- This event has ended.
What traces do lives pre- and post-war leave behind, and how do you represent the experience of forced migration? Reproducing the war-torn landscapes of contemporary Syria, Mohamad Hafez creates multi-media sculptures and paintings that represent Middle Eastern streetscapes and buildings besieged by civil war, deliberately contrasted with hopeful verses from the Quran and other elements of his Islamic heritage. The poignant and powerful installation, titled Unsettled Nostalgia, reveals the entangled relationships between home and homeland, refuge and security, and art and politics.
Born in Syria, raised in Saudi Arabia, and educated in the Midwestern United States, New Haven–based artist and architect Hafez offers a very personal view of forced migration—lives before and after, decision points, forced hands, and adjustments to new realities. He uses his expertise as a licensed AIA architect as well as his lived experience of Damascus’s vibrant built environment to create sculptural compilations of paint, metal, and found objects that anchor uneasy conversations, stimulating deeper audience engagement on contentious topics.
The exhibit will be on display in the Higgins Lounge at Dana Commons through December 7. Please contact the Higgins School at (508) 793-7479 for hours and availability.
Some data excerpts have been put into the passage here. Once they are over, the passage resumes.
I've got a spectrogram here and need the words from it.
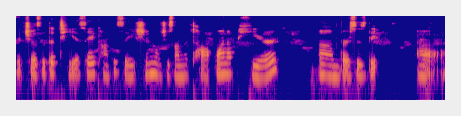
It shows that the TSA composition, which is on the top one up here, um, versus the uh,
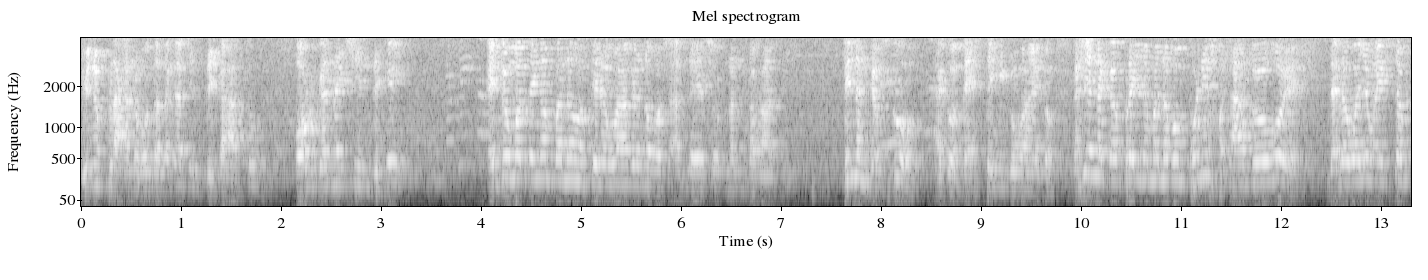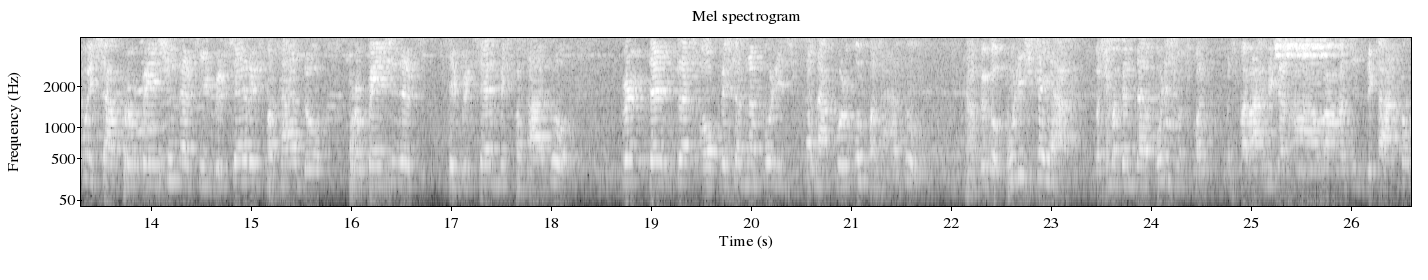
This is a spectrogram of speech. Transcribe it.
Yun ang plano ko talaga, sindikato. Organized syndicate. Eh dumating ang panahon, tinawagan ako sa assessor ng Makati. Tinanggap ko. Ay ko, testingin ko nga ito. Kasi nag-apply naman akong pulis, pasado ako eh. Dalawa yung exam ko eh, professional civil service, pasado. Professional civil service, pasado. Third class officer ng pulis, sa Napol ko, pasado. Sabi ko, pulis kaya, mas maganda pulis, mas, mas, mas marami kang hahawakan sindikato.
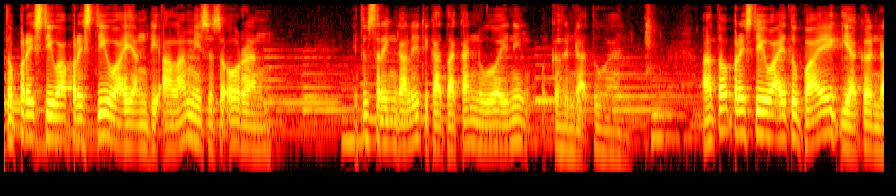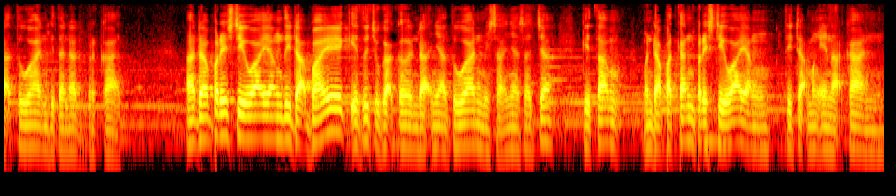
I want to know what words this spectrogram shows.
atau peristiwa-peristiwa yang dialami seseorang itu sering kali dikatakan wah ini kehendak Tuhan. Atau peristiwa itu baik, ya kehendak Tuhan kita dapat berkat. Ada peristiwa yang tidak baik, itu juga kehendaknya Tuhan. Misalnya saja kita mendapatkan peristiwa yang tidak mengenakan,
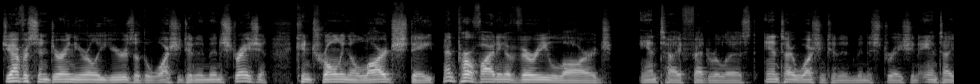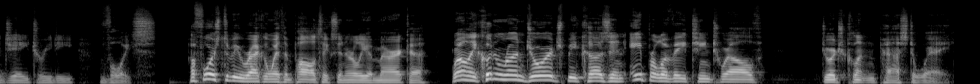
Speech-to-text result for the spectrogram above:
Jefferson during the early years of the Washington administration, controlling a large state and providing a very large anti Federalist, anti Washington administration, anti Jay Treaty voice. A force to be reckoned with in politics in early America. Well, he couldn't run George because in April of 1812, George Clinton passed away.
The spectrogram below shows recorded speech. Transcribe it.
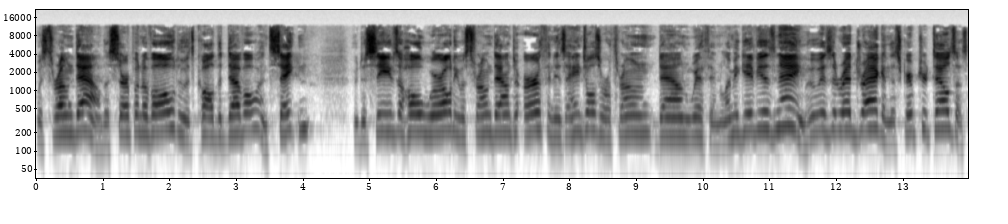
was thrown down, the serpent of old, who is called the devil and Satan, who deceives the whole world. He was thrown down to earth, and his angels were thrown down with him. Let me give you his name. Who is the red dragon? The scripture tells us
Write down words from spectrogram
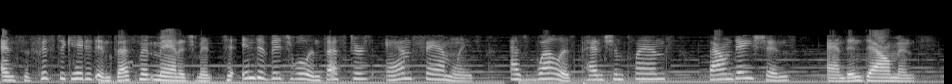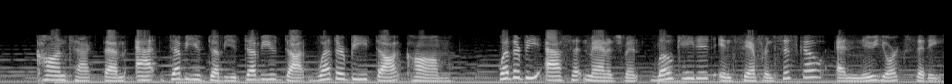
and sophisticated investment management to individual investors and families, as well as pension plans, foundations, and endowments. Contact them at www.wetherby.com. Wetherby Asset Management, located in San Francisco and New York City.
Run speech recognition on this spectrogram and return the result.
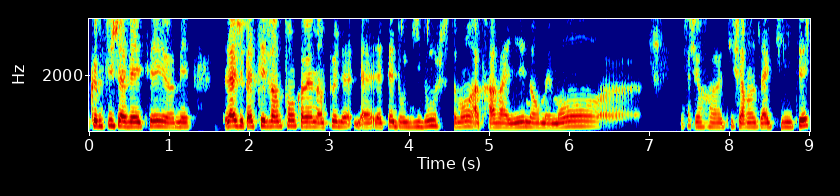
comme si j'avais été euh, mais là j'ai passé 20 ans quand même un peu la, tête dans le guidon justement à travailler énormément euh, sur différentes activités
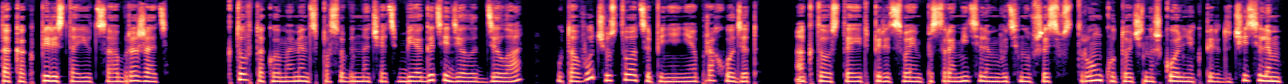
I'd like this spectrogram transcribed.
так как перестают соображать. Кто в такой момент способен начать бегать и делать дела, у того чувство оцепенения проходит. А кто стоит перед своим посрамителем, вытянувшись в струнку, точно школьник перед учителем,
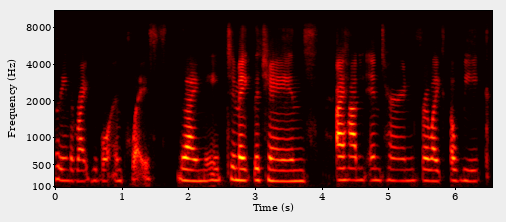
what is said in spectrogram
putting the right people in place that I need to make the chains. I had an intern for like a week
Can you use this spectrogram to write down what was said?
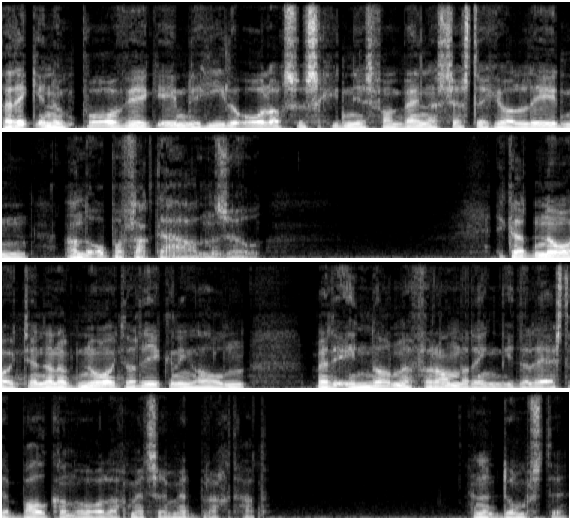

Co-sponsored by the Higgins School of Humanities; International Development, Community and Environment; Peace Studies; and the Department of Visual and Performing Arts at Clark University